While money issues are a leading cause of marital breakdown, they can also make it hard to start over after a divorce. In fact, an estimated 15% of couples choose to legally separate instead of divorce due to concerns over the damaging effect that dissolution can have on your income, expenses, and credit score.
There’s no question that protecting your credit is essential, especially if you’re not going to be staying in the marital home or don’t have a credit card or loan in your own name. In addition, if you have shared debt with your spouse and the court orders them to pay 100% of some of these debts, then your name is still on record as a co-signer. If your spouse fails or refuses to pay them, then the lender can still go after you and damage your credit no matter what is stated in the divorce decree.
So how can you protect your credit so you can move forward? Below are some strategies you can use even if your spouse is being uncooperative about honoring their financial obligations.
Monitor your credit report
After being married to you, your spouse probably knows enough about you to obtain credit in your name. Sign up for a program like Credit Karma, which alerts you whenever a new credit card, loan, or other tradeline is opened using your information.
Remove your name from joint accounts
Whenever possible, take your name off of joint credit cards or lines of credit. With credit cards, you might arrange to pay any outstanding balance and then close the account. With secured debts like car loans and mortgages, try to have them refinanced under one person’s name if you can’t pay them off right away.
Change the passwords and log-in credentials for any credit accounts that you intend to keep, as well as websites that could include your debit and credit card information. This includes Amazon, Netflix, Sephora, and other shopping or service websites. If your former spouse knows their logins, then they could get your details and run up charges on your cards.

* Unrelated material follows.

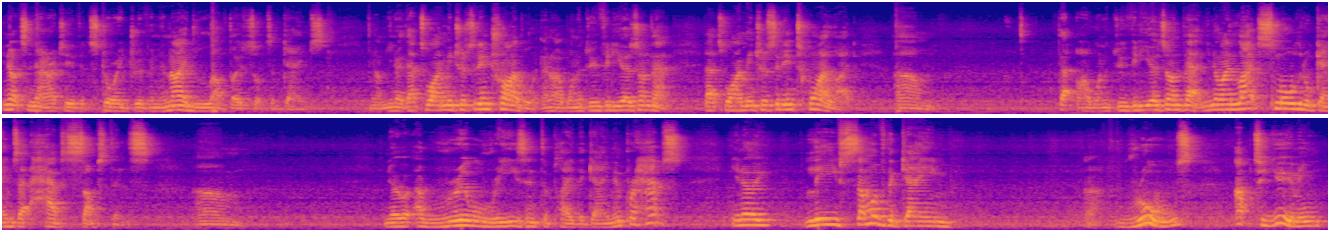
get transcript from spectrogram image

Opening your own bank and credit accounts
If you don’t have your own credit card or checking or savings account, then open them now. Even a low-limit credit card could help you build a strong personal credit history if everything was previously in your spouse’s name. Once it is issued, resist the temptation to indulge in retail therapy: until you’re on stronger ground financially, it’s better to avoid buying things you can’t immediately afford.

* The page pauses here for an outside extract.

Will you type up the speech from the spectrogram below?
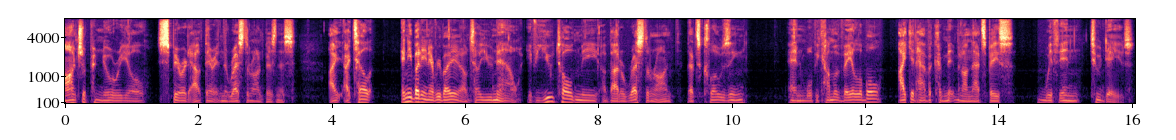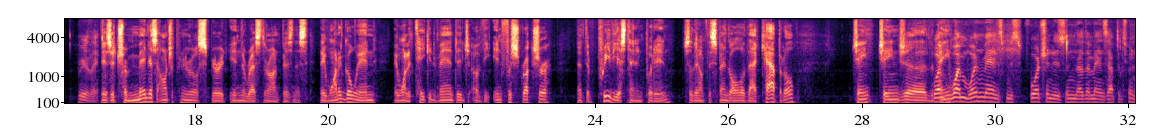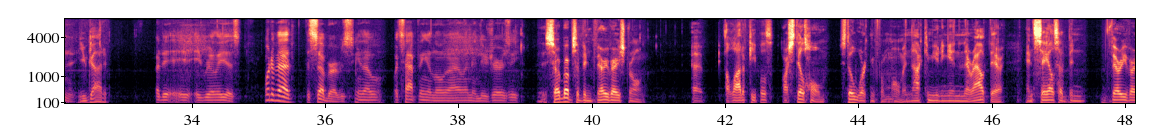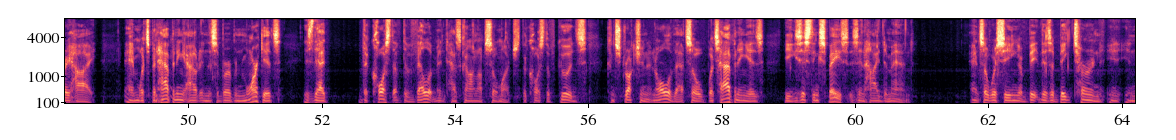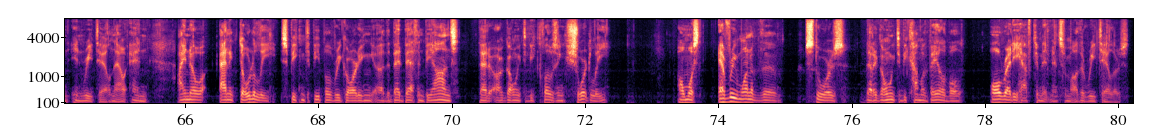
entrepreneurial spirit out there in the restaurant business. I, I tell anybody and everybody, and I'll tell you now, if you told me about a restaurant that's closing and will become available, I could have a commitment on that space within two days. Really? There's a tremendous entrepreneurial spirit in the restaurant business. They want to go in, they want to take advantage of the infrastructure that the previous tenant put in, so they don't have to spend all of that capital. Change, change uh, the One, paint. one, one man's misfortune is another man's opportunity, You got it. but it, it, it really is. What about the suburbs? You know, what's happening in Long Island and New Jersey? The suburbs have been very, very strong. Uh, a lot of people are still home, still working from home, and not commuting in, and they're out there. And sales have been very, very high. And what's been happening out in the suburban markets is that the cost of development has gone up so much, the cost of goods, construction, and all of that. So what's happening is the existing space is in high demand. And so we're seeing a big, there's a big turn in, in, in retail now. And I know anecdotally speaking to people regarding uh, the Bed Bath and Beyonds that are going to be closing shortly, almost every one of the stores that are going to become available already have commitments from other retailers.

While these measures can help you build and protect credit after divorce, there is always the chance that your spouse may try to sabotage things by refusing to pay a marital debt that the court has assigned to them. If this happens, then contact your New York divorce attorney immediately so that you can take the appropriate legal action.
If you are considering filing for divorce, then set up an appointment with Jayson Lutzky. He offers free in-office initial consultations. Mr. Lutzky has over 36 years of legal experience and has helped many highly satisfied clients over the years. Call 718-329-9500 to learn more.